Robinson’s first foul of the evening came with 5:45 to play in the first half. He would end the half with three fouls. He’d also end the game with three fouls! Coincidentally, Mitch’s first foul marked the start of a slide for New York. The 76ers soon went on their own 11-0 run to go up by six. At the half, it was 60-55 Philly.

The 76ers came out sharper than the Knicks in the second half, going up 10 after a few minutes. Before long, the lead had ballooned to 16. The Knicks never completely let go of the rope, but their efforts certainly won’t get them into a tug-of-war contest. At one point, Mike Breen noted that the Knicks had as many turnovers as field goals in the third quarter (6 apiece). By the end of the period, the Knicks were down 86-69, RJ Barrett was 1-13 from the floor, and bloggers were beginning to think about which band they should incorporate into the first sentence of their recap.

You can’t sugarcoat a pile of crap and convince someone it’s candy. The Knicks sucked tonight, and in the end this goes down as a 20-point blowout as the team falls to 0-2 on the season. But another year, this might have wound up a 40-point loss. Who says you can’t try to look on the bright side, even when you’re locked in a pitch black room?


> Barrett was bad, but this sort of thing will happen to the 20-year-old sophomore. Overall, he looks much improved this year. Tonight’s stat line was mostly disgusting (10 points on 2-15 shooting, including 0-6 from three, plus 6 rebounds, 4 assists and 4 turnovers), but he did hit 6 of 8 free throws. Once again, we’re looking at bright sides in the dark.

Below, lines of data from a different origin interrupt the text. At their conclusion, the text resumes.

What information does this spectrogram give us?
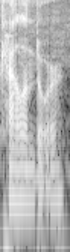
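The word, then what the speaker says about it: Callandor: how did the audit how did the audiobook people say it because they're always right yeah yeah calendar all right I'll probably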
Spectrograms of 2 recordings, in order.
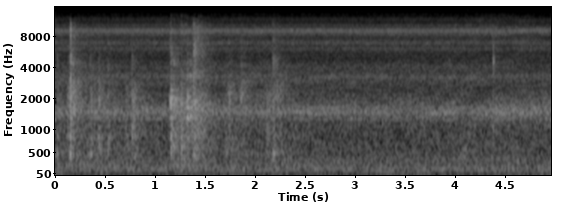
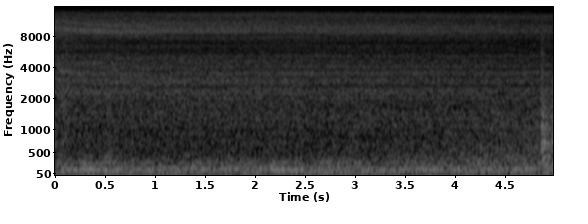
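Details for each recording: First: Pneumatic thermostat, likely reverse acting, hissing constantly regardless of the dial setting: a steady unbroken air hiss from cracked, brittle tubing, with a few handling clicks over it. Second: Pneumatic room thermostat that was hissing constantly, after refitting and testing; set to full cold, a soft steady hiss of air venting with no sputter or pulsing: normal air bleed.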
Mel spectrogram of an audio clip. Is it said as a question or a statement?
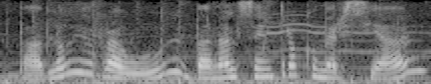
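question. It is said with a question intonation. It asks whether it is true. "is a question"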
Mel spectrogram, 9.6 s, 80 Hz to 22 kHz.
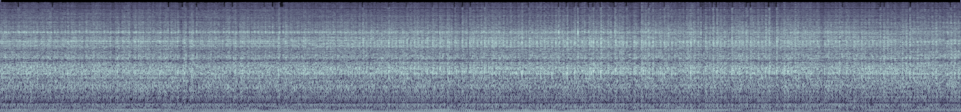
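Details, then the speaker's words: Restored 1956 Johnson 7.5 hp outboard on a 14-foot boat, lake test run: steady, busy two-stroke buzz holding an even note with no misses or knocks; normal running. "we're gonna go for a lake test run on restore number 76 1956 7.5 horsepower johnson let's see what you can do"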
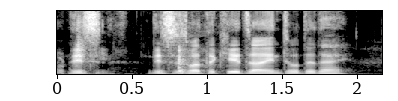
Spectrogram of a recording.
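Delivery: put-on Mexican-accented character voice. Playing a doctor character, the speaker tries a mexican accent voice. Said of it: "how do I get into a Mexican voice".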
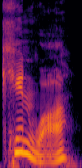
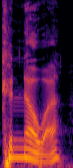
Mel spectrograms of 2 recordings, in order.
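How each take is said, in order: First: Quinoa said properly as KEEN-wah; correct pronunciation. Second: Quinoa read as spelled, kuh-NO-uh; spelling pronunciation. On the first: Podcaster showing how it's pronounced, quinoa said KEEN-wah. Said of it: "It's pronounced quinoa". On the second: Podcaster showing how it's spelled, quinoa said kuh-NO-uh. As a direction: sound out quinoa letter by letter as kuh-NO-uh. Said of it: "It's spelled quinoa". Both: Shown as a demonstration.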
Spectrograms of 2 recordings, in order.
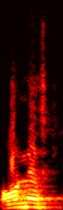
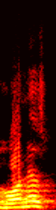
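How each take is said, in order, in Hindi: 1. शब्द स्वर से शुरू होता है, इसमें h नहीं है। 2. शब्द की शुरुआत में h की साफ़ आवाज़ है। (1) "ऑनेस्ट में एच साइलेंट होता है" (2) "उसको हॉनेस्ट पढ़ोगे तो ... वही तुमको बुड़बक कर देगा"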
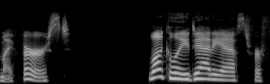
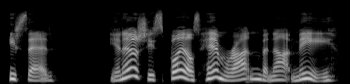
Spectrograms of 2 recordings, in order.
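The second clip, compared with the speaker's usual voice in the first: ordinary delivery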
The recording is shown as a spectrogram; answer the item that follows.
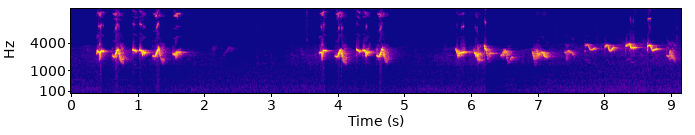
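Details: Red-billed leiothrix, a small imported songbird from China, Taiwan and the Netherlands, kept for song training and competition: bright warbled phrases of five to eight quick rising-falling notes, separated by pauses of about two seconds, the last phrase longer and more whistled.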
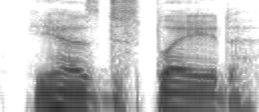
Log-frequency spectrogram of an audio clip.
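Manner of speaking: ordinary delivery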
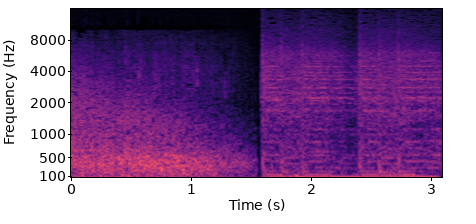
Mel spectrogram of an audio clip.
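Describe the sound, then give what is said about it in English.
Loud fireworks explosions from Boom Boom Billy's monster fireworks: a long roaring boom cuts off abruptly, then a second heavy blast erupts with a deep rumbling tail. No voices are heard. “You won't believe how big of a boom you can make with Boom Boom Billy's monster fireworks”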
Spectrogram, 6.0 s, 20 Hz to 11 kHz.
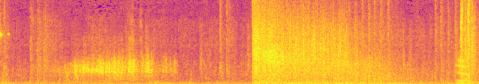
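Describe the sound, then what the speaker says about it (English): Artillery fire in the modern-warfare game Combat Mission Shock Force 2: a dense, rumbling barrage that swells sharply halfway through into a louder, continuous roar of impacts and explosions. "Oh no, the artillery started falling on there."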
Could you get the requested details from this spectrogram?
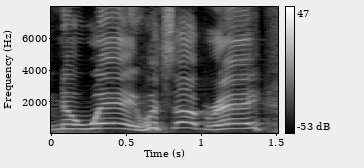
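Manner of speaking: high-pitched happy amazement; delighted greeting. Retold or imitated. Comic runs into Ray years later, delighted greeting.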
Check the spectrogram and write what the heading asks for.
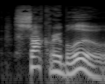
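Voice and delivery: put-on French-accented exclaiming. Podcast host tries out the intro line he planned for this episode, in a mock French accent. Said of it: "Feeling a little French".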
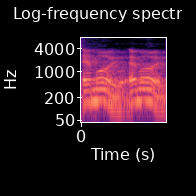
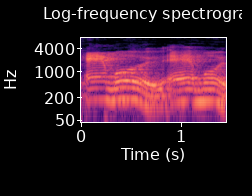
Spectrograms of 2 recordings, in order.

> The only consistent offense came from Randle and Burks, who scored 25 and 22 points, respectively. Randle was mostly the good version of himself, hitting 11 of 15 shots (including 2-2 from deep) and adding 7 rebounds and 3 assists, plus 4 turnovers. Burks is the only player on the team showing a consistent ability to shoot from the outside. He shot 6-13, including 4-6 from beyond the arc.

> Besides a little flurry of fouls in quarter two, Robinson played quite well. He finished with 11 points, 9 rebounds and 2 blocks, and was very active down low.

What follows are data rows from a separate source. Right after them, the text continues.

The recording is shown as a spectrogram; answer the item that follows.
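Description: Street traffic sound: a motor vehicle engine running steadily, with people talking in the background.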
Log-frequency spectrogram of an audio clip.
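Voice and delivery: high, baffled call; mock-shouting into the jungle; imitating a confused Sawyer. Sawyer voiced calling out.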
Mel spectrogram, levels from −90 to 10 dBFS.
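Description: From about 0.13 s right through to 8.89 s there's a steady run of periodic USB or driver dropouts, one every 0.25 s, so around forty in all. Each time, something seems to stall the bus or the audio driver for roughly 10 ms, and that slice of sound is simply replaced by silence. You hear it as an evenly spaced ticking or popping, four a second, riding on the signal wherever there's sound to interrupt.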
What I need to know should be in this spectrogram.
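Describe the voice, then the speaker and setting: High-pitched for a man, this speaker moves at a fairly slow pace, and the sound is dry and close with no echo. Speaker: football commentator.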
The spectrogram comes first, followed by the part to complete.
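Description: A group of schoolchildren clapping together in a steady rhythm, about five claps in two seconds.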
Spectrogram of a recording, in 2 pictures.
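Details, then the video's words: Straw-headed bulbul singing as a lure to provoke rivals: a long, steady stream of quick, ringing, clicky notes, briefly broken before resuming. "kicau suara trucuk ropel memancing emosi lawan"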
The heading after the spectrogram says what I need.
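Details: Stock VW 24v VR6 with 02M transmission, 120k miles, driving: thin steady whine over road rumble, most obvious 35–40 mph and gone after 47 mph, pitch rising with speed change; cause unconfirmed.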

> Let the record show that this Knox dunk happened, even if it didn’t matter at all:

> It was a balanced effort for Philly, led by Joel Embiid (27 points), and followed by Tobias Harris and Seth Curry (17 points each), plus Ben Simmons (15 points, 9 rebounds, 6 assists, 2 blocks).

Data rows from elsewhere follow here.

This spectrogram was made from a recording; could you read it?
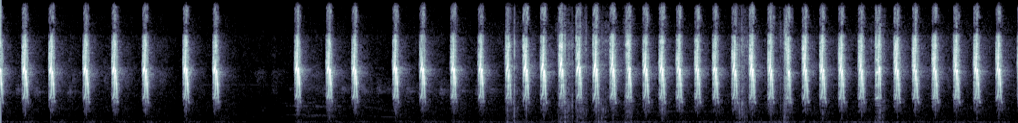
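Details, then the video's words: Chim sâu xanh song of crisp, high, evenly spaced chip notes. It starts slowly, pauses for nearly a second, then quickens into a fast, tight run of about four notes per second. Faint low background hum. "tiếng chim sâu xanh hót chuẩn"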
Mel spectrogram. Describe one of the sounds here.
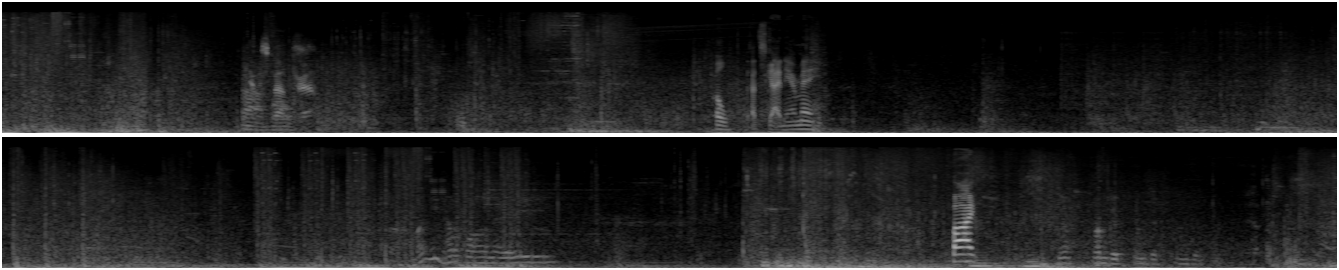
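Gunfire and explosions crackle and boom in a video game.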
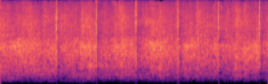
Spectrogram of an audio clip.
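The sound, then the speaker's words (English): An audience claps hands in praise in a dense, continuous roar, with steady sharp accents landing about every half second as the crowd keeps a loose, unified beat. “Give him one more good hand clap of praise if you love him tonight.”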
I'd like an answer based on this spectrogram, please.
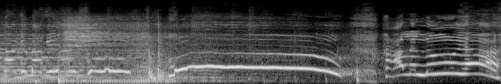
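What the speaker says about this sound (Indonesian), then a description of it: "tepuk tangan lebih dahsyat lagi bagi Yesus" Congregation at a Sunday worship service at Bethany Church in Denpasar, Indonesia, cheering and shouting loudly for Jesus. Sustained yells and whoops ring out over crowd noise, with a brief dip before another loud shout.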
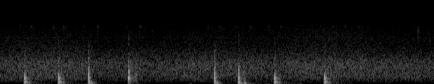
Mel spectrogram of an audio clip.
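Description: Footsteps thud on stone at a steady walking pace.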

> Payton and DSJ were both garbage. Honestly, just look up their numbers for yourself if you must.

> Despite getting absolute trash from the point guard position, Frank Ntilikina was kept chained to the bench until finally coming in with two minutes to go in the fourth quarter and the game already decided. So much for the theory that Thibs was giving DSJ all the minutes tonight and Frank all the minutes tomorrow against Milwaukee to keep everyone’s legs fresh or something.

Whatever’s going on with Ntilikina is weird, but at the same time, it’s up to him to show he deserves time on the floor. In two minutes tonight he recorded no stats, and the one shot he took was ugly.

The entire evening was summed up quite concisely by fomalhaut: ‘This game is not fun to watch.’

The Knicks are back in action against the Bucks at home Sunday night at 7:30. That one might be a schedule loss.